NEW YORK – Bristol Myers Squibb (BMS) yesterday announced that the US Food and Drug Administration (FDA) has approved the combination of the immune checkpoint inhibitor drugs nivolumab (Opdivo) and ipilimumab (Yervoy) together with two cycles of platinum-doublet chemotherapy as first-line treatment for patients with advanced non-small cell lung cancer. The treatment combination was approved for patients without EGFR or ALK gene mutations regardless of their PD-L1 status.
The FDA approval comes in the wake of positive results from the CheckMate 9LA trial, which randomized patients to receive either nivolumab and ipilimumab plus two cycles of platinum-doublet chemotherapy or to receive four cycles of platinum doublet chemotherapy alone. For patients receiving the combination therapy, the median overall survival was 14.1 months compared to 10.7 months for those receiving the chemotherapy alone. In a follow-up analysis performed after 12.7 months, the overall survival benefit was sustained with patients on the immunotherapy combination demonstrating a median overall survival benefit of 15.6 months versus 10.9 months in the chemotherapy arm.
In addition to the overall survival benefit, the nivolumab, ipilimumab, and chemotherapy combination demonstrated progression-free survival and overall response rate benefits compared to chemo alone. The dosing for the approved indication is recommended at 360 mg of nivolumab every 3 weeks with ipilimumab 1 mg/kg every 6 weeks and 2 cycles of platinum-doublet chemotherapy. The nivolumab and ipilimumab portion of the treatment is continued until disease progression, unacceptable toxicity, or up to 2 years without disease progression.
Importantly, the checkpoint inhibitor plus chemo combination did result in significant toxicities during the CheckMate 9LA trial; serious adverse events were reported for 57 percent of patients receiving nivolumab, ipilimumab, and chemo together, and 24 percent of patients had to discontinue treatment due to adverse events. The percentage of patients experiencing grade 3 or 4 adverse events, 47 percent, was not an improvement over chemotherapy alone, which resulted in 38 percent of patients experiencing the same.

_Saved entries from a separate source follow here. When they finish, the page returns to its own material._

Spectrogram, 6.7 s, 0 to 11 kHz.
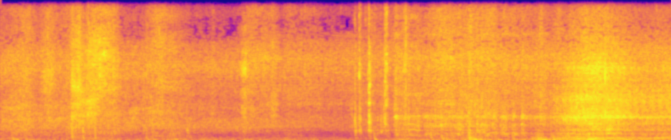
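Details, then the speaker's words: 2018 Jeep Compass Latitude, light-damage rebuild, first start: starter cranks several seconds without firing, then the engine catches and revs once throttle is given; hard start, cause unknown. "interesting it does not want to fire it just turns over a bunch of times"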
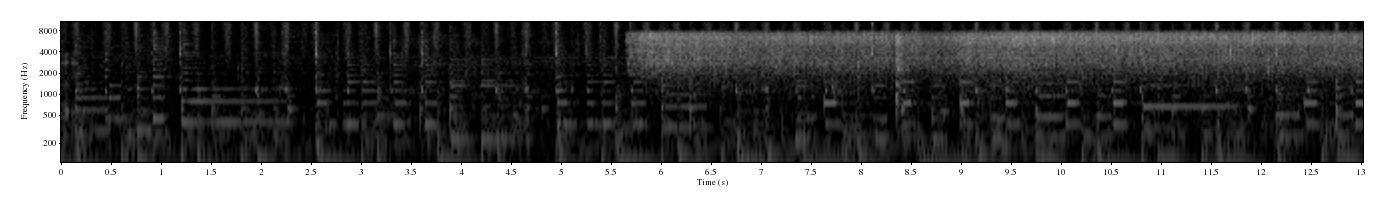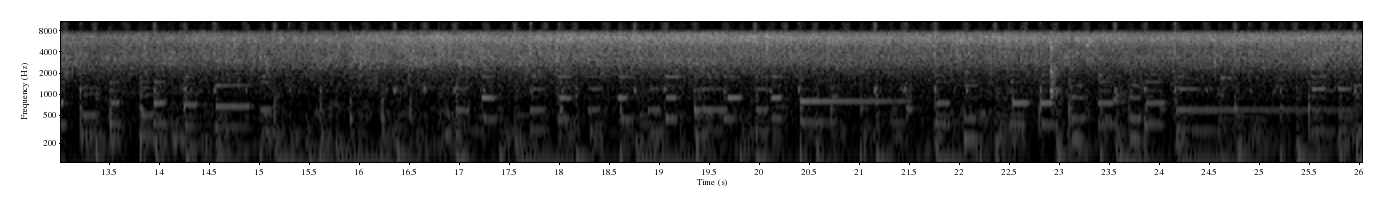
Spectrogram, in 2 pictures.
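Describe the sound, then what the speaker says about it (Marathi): Finely chopped onion sautéing in oil on a tava, a loud continuous sizzle close by, with steady stirring and scraping throughout. "कांदा लालसर होईपर्यंत आपण त्याला तव्यावर फिरून घेणार आहे"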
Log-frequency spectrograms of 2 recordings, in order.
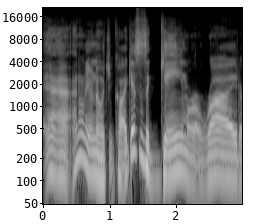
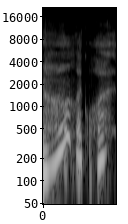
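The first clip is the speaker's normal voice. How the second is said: put-on high, hushed, bewildered little-kid voice. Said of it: "feeling like a little kid".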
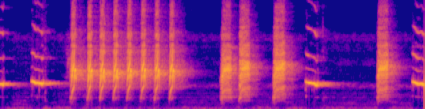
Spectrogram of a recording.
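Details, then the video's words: Sooty-headed bulbul singing to provoke rival birds into song: a brief clear whistle, a quick series of about eight rapid chirps, then separate rich chirps alternating with short whistled notes. "burung kutilang gacor bikin lawan lngsung emosi dan ikut gacor"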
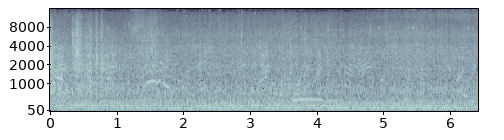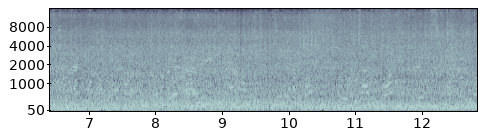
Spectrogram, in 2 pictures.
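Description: Race car engines roar steadily nearby.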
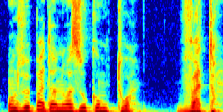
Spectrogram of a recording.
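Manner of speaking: loud, fast dismissive shout at the stranger; rejecting shout. Acted. Animals shouting at Alfred to go away, loud and fast. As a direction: chase him off, loud.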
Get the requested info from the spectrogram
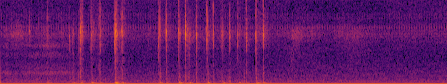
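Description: Computer keyboard being typed on: a quick run of keystrokes tapping out a single word, starting about a second in and stopping before the three-second mark.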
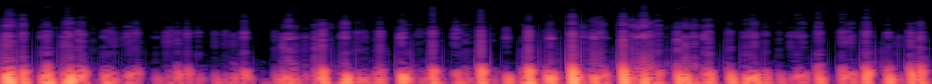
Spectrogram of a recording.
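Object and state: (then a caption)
Rubber mouse pad. A large, flexible black rubber mouse pad printed with keyboard shortcuts is held in both hands close to the mic and scratched and tapped with the fingertips. About two dozen quick, dull, low thumps come in a rapid, uneven rhythm, each dying away almost at once, with a faint scratchy rustle between them.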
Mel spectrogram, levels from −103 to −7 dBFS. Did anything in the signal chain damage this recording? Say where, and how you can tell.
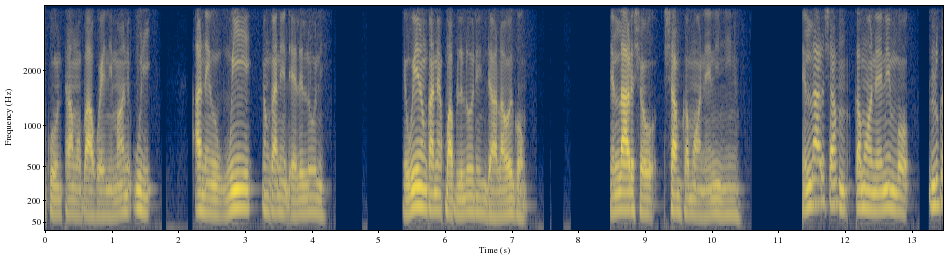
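Yes. The call processing has put comfort noise in place of the background in the pauses. This happens at 1.72–2.22 s after "ɓakwe nima ni uri", at 4.36–5.36 s before "ni wii nungka ni", at 7.38–8.48 s, and at 10.6–11.36 s between "kamwa ne ni nunu" and "nin lare". Each gap goes flat and featureless, and drops by about 7, 14, 12 and 25 dB. The likely cause is discontinuous transmission. The sender goes silent, and the receiver plays synthetic noise until the speech returns.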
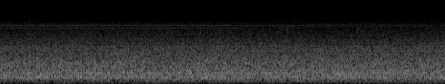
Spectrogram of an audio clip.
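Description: A steady, even hiss of room background noise, unchanged throughout, with no distinct events.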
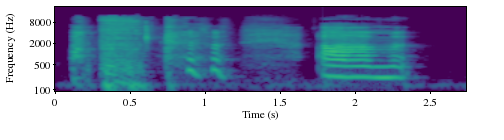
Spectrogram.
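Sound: throat clearing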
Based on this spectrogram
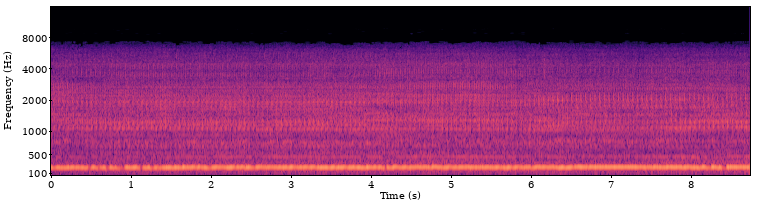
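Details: Graupner 5000 gas-fired model steam engine with condenser/oil separator driving a pond water pump: steady even mid-pitched tone with fine regular chuff, no knocking or hesitation; running smoothly, just before gas is turned off.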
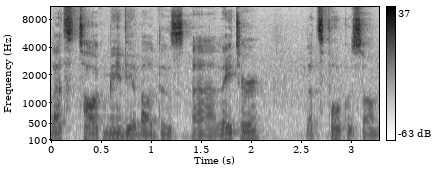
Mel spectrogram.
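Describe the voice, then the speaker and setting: The man's pitch is medium, and noticeable background noise runs beneath his speech. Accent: non-native. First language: not English. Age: 20s. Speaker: personal finance vlogger. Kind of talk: casual monthly finance update vlog. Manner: halting, with many fillers and repetitions.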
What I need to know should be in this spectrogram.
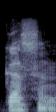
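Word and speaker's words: Ghosn: him his name was carlos uh gussen hard to pronounce because it spelled geo when g-h-o-s-n or something anyway he was the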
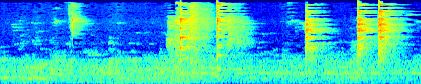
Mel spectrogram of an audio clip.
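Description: Metal spoon and fork clinking and scraping against a glass plate: a cluster of clinks about two seconds in, then three sharp clinks near the end.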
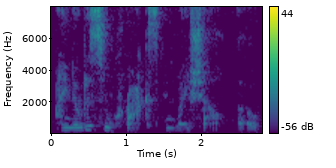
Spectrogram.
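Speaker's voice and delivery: hushed, a touch of dread; worried whisper. Acted. Egg whispering to children about his cracked shell. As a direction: whisper the bad news.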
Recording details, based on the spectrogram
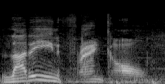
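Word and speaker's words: Leryn Franco: Larine Franco.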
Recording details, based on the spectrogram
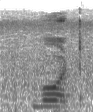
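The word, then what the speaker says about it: boat: टी फ्लॉट्स इलें है बोट बोट में भी हमारा क्या है ए साइलेंट लेटर बी डल ओ आर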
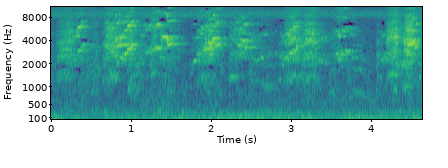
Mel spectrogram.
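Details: Lorikeets squawking in harsh, high, rasping bursts that rise and fall roughly every second over a steady background of chatter.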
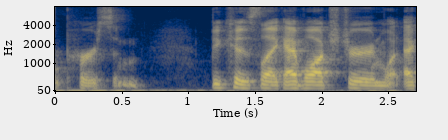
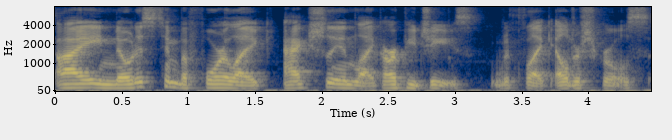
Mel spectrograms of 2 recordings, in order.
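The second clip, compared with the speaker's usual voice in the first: normal talking voice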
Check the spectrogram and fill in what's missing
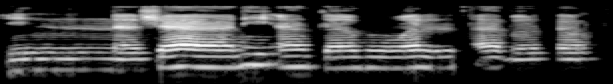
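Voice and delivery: slow, measured Quranic recitation. Shown as a demonstration. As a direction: recite slowly, stretching the held sounds for learners to follow. Recites the verse. (mengaji tartil, pelan)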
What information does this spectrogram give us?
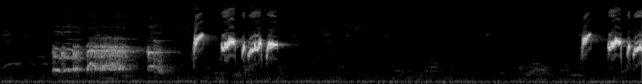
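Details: Kept red-whiskered bulbul: a rough buzzy chatter, then a short sweet phrase of four quick warbled notes, silence, and the same bubbly phrase starting again.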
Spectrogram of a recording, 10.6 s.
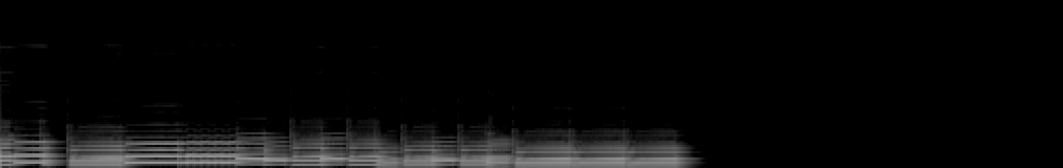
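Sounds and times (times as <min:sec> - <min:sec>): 
folk walking tune: 0:00.0 - 0:06.8.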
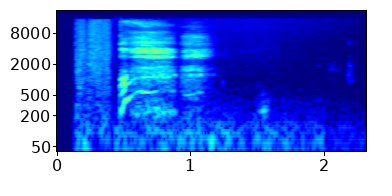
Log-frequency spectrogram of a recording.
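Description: Edited-in sound effect: a short burst of noise, then a gasp-like vocal cry whose pitch rises and then falls, over a low rumble that dies away near the end.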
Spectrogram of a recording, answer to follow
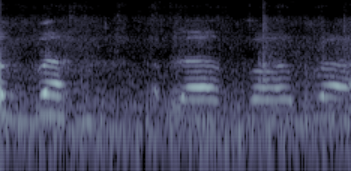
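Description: A toddler's high-pitched voice singing out in short wavering calls: a brief one near the start, a longer one a little past the middle, and another short one near the end.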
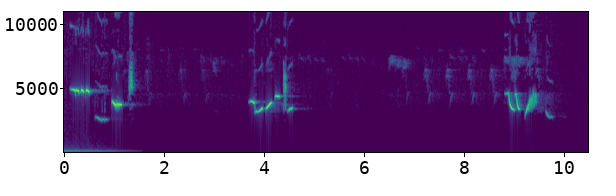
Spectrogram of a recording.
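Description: A songbird singing: three short bursts of quick, high chirps and whistles, about four seconds apart, with faint scattered chirps between them.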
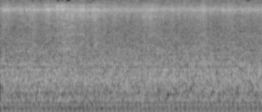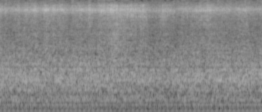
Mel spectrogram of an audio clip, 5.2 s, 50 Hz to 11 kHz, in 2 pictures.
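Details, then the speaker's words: Toro Recycler 22" Personal Pace 20068 mower, Briggs auto-choke engine with replacement carburetor, drive engaged: steady engine with coarse gritty rattle over it; self-propel transmission gears suspected broken, engine also burning some oil. "I'm trying the transmission it's right it's bust that sounds like the yeah so I think the gears are all screwed up in the transmission"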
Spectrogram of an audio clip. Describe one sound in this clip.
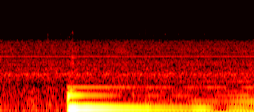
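An acoustic guitar is strummed and played with a low, ringing tone.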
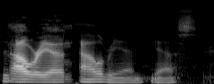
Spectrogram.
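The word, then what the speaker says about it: Allrianne: oh rhian chet's daughter rhiann that's how you pronounce it alright already yes already already all right i think you got there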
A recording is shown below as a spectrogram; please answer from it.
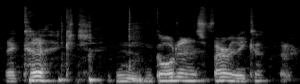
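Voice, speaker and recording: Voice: mid-range voice, steady tone, a little slow, a little mellow, a little hiss or hum, poor audio. A livestream host giving casual, off-the-cuff live football commentary while watching a match.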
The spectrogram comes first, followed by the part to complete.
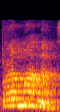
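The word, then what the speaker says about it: प्रमाण: Теперь есть такое слово, на санскрите есть такое индийское слово прамана. Слышали кто-нибудь? Прамана. То есть тибетцы произносят пра в таком написании, как ча. Из-за этого в Тибете очень долго говорили тамана, тамана вартика, да, так было.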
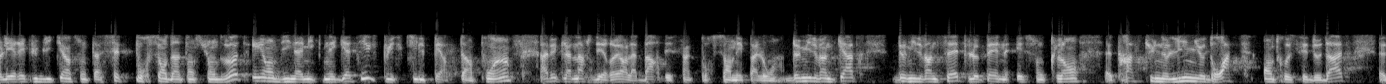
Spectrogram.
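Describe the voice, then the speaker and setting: A boxed-in, tinny remote line carries a Frenchman's voice, dull and lo-fi, with a slightly husky edge. He speaks with a French accent from France at a lowish pitch, delivering political commentary as a radio editor. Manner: boxed-in, muffled sound as if speaking inside a tin can. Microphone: remote call connection.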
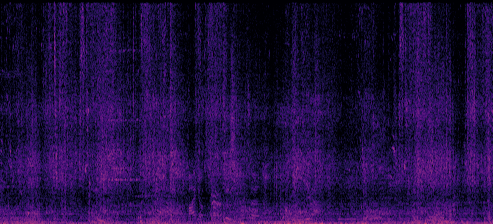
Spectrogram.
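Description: Blades clash and strike during a fight.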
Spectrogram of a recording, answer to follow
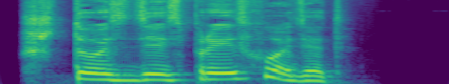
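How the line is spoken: Stern question. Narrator (Russian): строго спросил управляющий

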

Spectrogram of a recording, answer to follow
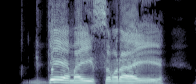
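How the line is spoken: Yelling. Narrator (Russian): заорал он

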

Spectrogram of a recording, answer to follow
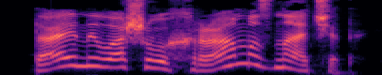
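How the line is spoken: Snide sarcastic tone. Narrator (Russian): ехидно сказал Аргиан

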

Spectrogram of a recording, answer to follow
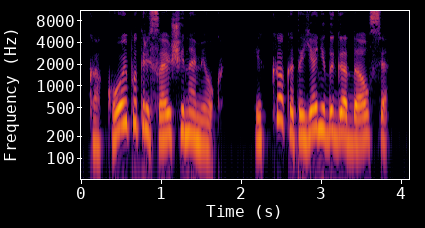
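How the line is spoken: Laughing. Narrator (Russian): рассмеялся Ян

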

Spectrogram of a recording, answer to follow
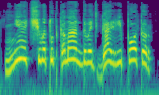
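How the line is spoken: Shouted. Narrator (Russian): крикнула она

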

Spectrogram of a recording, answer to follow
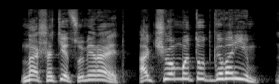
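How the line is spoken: Yelling. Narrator (Russian): заорал Джордж

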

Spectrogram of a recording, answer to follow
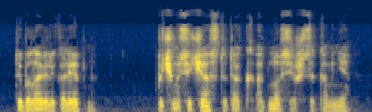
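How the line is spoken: Whispered. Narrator (Russian): Сьюзи прошептала Петти

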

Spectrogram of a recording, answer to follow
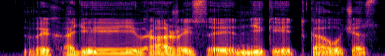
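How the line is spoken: Muffled rattling distant boom. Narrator (Russian): Глухо, с неприятным дребезжанием, прогромыхало с того берега

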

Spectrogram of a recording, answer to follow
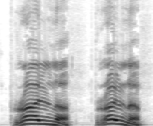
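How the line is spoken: Shout. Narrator (Russian): крикнул Сэм

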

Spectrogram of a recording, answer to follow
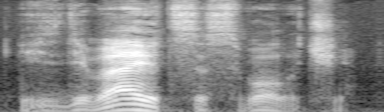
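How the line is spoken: Lazy cursing. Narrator (Russian): Лениво выругался он

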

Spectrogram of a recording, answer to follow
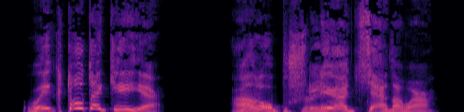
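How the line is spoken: Shouting. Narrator (Russian): кричал стрелок

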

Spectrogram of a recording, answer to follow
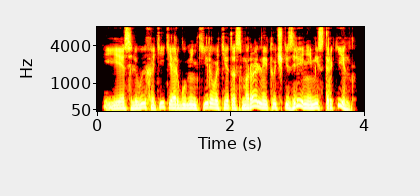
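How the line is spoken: Fairly gentle. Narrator (Russian): сказал я довольно мягко

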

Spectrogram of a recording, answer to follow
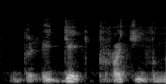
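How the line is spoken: Muttering. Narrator (Russian): бормотал он

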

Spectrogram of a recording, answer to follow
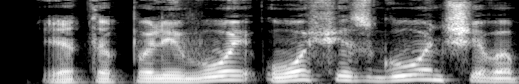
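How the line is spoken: Whisper. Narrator (Russian): прошептал Донован

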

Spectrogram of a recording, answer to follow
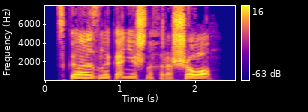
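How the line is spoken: Mocking reply. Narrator (Russian): насмешливо ответил папа Ларсен

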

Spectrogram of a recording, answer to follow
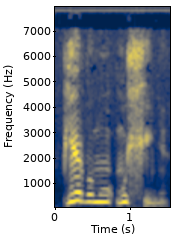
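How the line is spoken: Plain. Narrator (Russian): ответил Тед

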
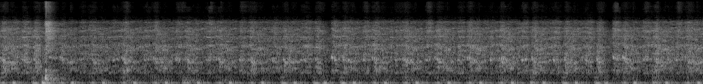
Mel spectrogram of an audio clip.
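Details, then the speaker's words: Grizzly 660 ATV after carb cleaning and clearing a clogged idle jet, has spark, no airbox, battery dying, slight fuel leak: steady cranking with no catch and one sharp backfire bang; crank no start with backfire. Owner suspects slight flooding. "you see what I mean by a backfire is really bad I'm really not sure why that is"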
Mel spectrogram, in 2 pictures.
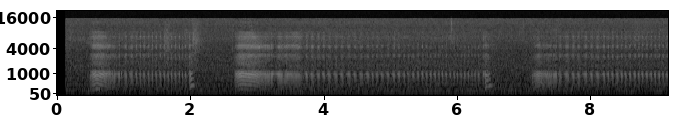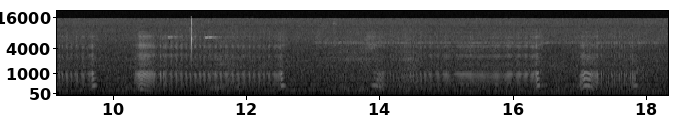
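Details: Infant snoring: soft, squeaky snores with each breath, brief fluttering sounds at the start of breaths, over a steady room hum.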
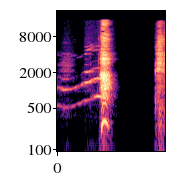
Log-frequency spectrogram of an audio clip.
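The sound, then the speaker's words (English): A cat lets out a drawn-out, rising meow that ends in a brief breathy burst, followed by silence and then another short noisy sound near the end. Fairly clear. “Oh, Do you hear the she's like, little I agree. hi kitty?”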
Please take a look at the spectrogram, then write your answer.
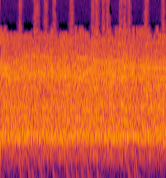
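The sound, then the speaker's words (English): A dense, steady roar from a large stadium crowd at an American football game, cheering and yelling together at full volume with no break to disrupt the opposing offense, a wall of voices filling the whole moment without any single speaker standing out. “Crowd trying to make it as difficult as possible down there for Stewart.”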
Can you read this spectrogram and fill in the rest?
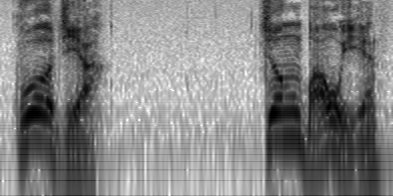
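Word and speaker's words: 国家情报院: 국가정보원은 중국식 발음을 이렇게 합니다. 어떻게 합니까? 구어지야. 정바오이엔.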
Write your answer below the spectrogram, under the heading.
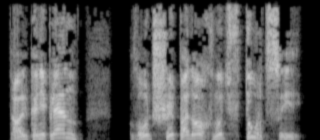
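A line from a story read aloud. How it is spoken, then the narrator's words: Shouting. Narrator (Russian): Он кричал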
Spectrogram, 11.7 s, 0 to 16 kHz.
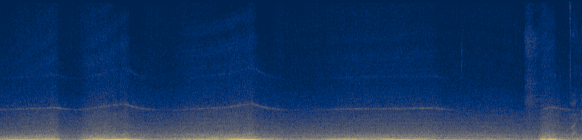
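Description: A Volvo truck cruising in Euro Truck Simulator 2 on Scottish roads hums with a steady low engine drone that swells and eases gently, with a faint high whine running above it; no talking.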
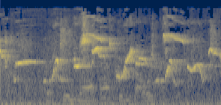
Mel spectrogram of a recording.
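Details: White-rumped shama singing loudly and clearly: sweet sustained whistles alternate with rising and falling slurs and brief chirps, a rich, melodic run of separate phrases with little background noise.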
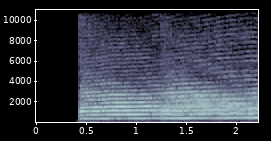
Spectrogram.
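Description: A shofar (ram's-horn trumpet) sounding one long blast that begins about half a second in, its pitch rising slightly as it is held.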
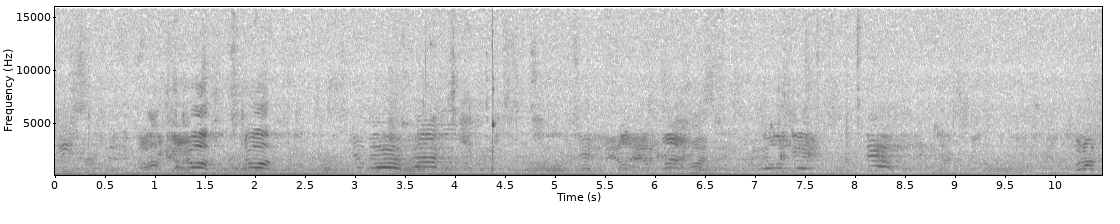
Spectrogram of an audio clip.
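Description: Scattered shouts and calls from players and onlookers at a soccer match, over a steady low hum.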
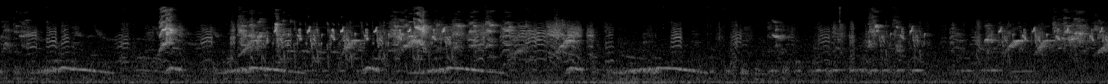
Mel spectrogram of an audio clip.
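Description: Several finches keep up a busy, overlapping chatter of high chirps and twitters, with a soft, lower arched note repeating every couple of seconds and occasional wing flutters.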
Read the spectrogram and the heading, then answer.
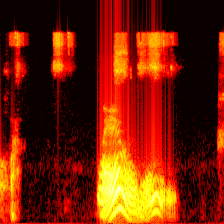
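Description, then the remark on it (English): A voice imitates bubbling with a warbling, up-and-down vocal burble lasting under a second, fairly loud, after a few brief soft clicks and breathy noises. “How do what? you do bubbling sound?”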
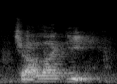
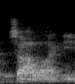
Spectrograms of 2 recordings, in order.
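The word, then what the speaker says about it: ᏣᎳᎩ: Cha-la-gi, or Tsa-la-gi, depending upon, there were 3 dialects in the Cherokee language, and they pronounce these a little differently.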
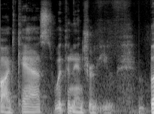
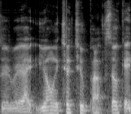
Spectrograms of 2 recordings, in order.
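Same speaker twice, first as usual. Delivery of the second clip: normal talking voice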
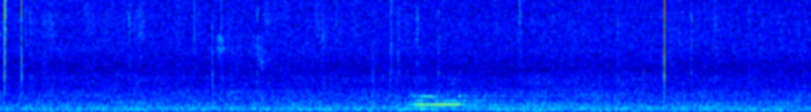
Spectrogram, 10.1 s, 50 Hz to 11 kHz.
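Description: Steady low rumble of a coupled pair of Tatra T3 trams approaching on the rails, with a short horn note of about half a second just after five seconds in and a few faint sharp clicks.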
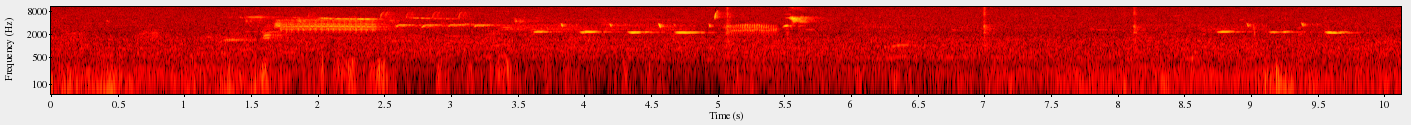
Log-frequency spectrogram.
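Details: Male Song Sparrow singing close by in spring, Ottawa, April 2023: faint high clear notes, then a brief buzzy trill and thin whistled phrases, over steady low rumbling background noise.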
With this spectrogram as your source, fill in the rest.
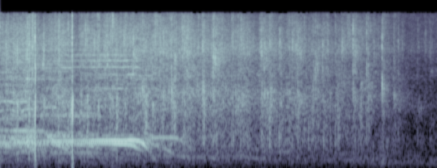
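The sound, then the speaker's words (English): A large crowd claps and cheers loudly, making noise for Jesus, with a high whoop or whistle near the start, the dense applause gradually thinning over a few seconds. “Can you make some noise for Jesus one more time?”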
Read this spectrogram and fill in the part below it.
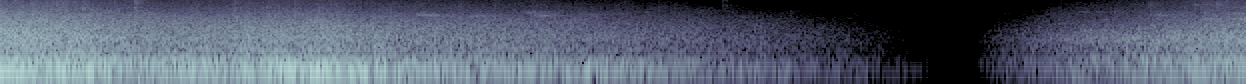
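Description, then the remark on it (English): Steady, dense hiss of rain falling outside on the first properly rainy day, constant, fading away into a brief moment of silence before the downpour swells back in. No one speaks. “Welly, welly, welly, this is just a day of recalibrating plans, but to be fair, it is the first properly rainy day.”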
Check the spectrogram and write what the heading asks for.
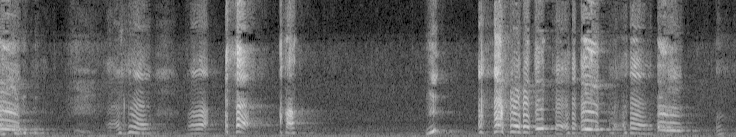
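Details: Baby with hiccups while laughing and enjoying them: laughter and squeals with short abrupt catches in the voice.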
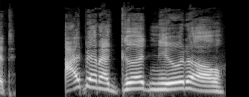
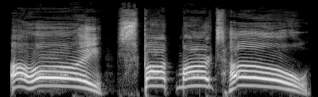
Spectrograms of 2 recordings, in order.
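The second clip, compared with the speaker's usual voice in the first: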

The approval follows the FDA's May 15 first-line approval for nivolumab and ipilimumab without chemotherapy for non-small cell lung cancer, a drug combination for which patients needed to have a PD-L1 score of one percent or more. That approval presents a chemotherapy-free first-line option for this patient population, though some oncologists independent of BMS have since raised questions about whether the two checkpoint inhibitors offer any benefit over other single-agent checkpoint inhibitors already approved in this setting, such as pembrolizumab (Merck's Keytruda). BMS has highlighted the duration of survival seen for this approval as well as the potentially synergistic method of action between the PD-1 inhibitor, nivolumab, and the CTLA-4 inhibitor, ipilimumab, as unique benefits of the combination.
The new approval with the addition of limited chemotherapy expands the group of patients eligible to receive the drug combination, since PD-L1 status is not factored into this approval.
"Non-small cell lung cancer is a complex disease that requires multiple treatment options to address the needs of different patient populations," Adam Lenkowsky, BMS' general manager and head of US oncology, immunology, and cardiovascular, said in a statement about recent nivolumab and ipilimumab approvals. "This second approval of an Opdivo plus Yervoy-based combination for the first-line treatment of advanced NSCLC now gives more patients access to a dual immunotherapy approach that can be administered with or without limited chemotherapy, depending on the patient and their PD-L1 status, and the possibility of a chance to live longer."
Results from the CheckMate 9LA trial will be presented as an oral abstract session during the 2020 American Society of Clinical Oncology's annual virtual meeting.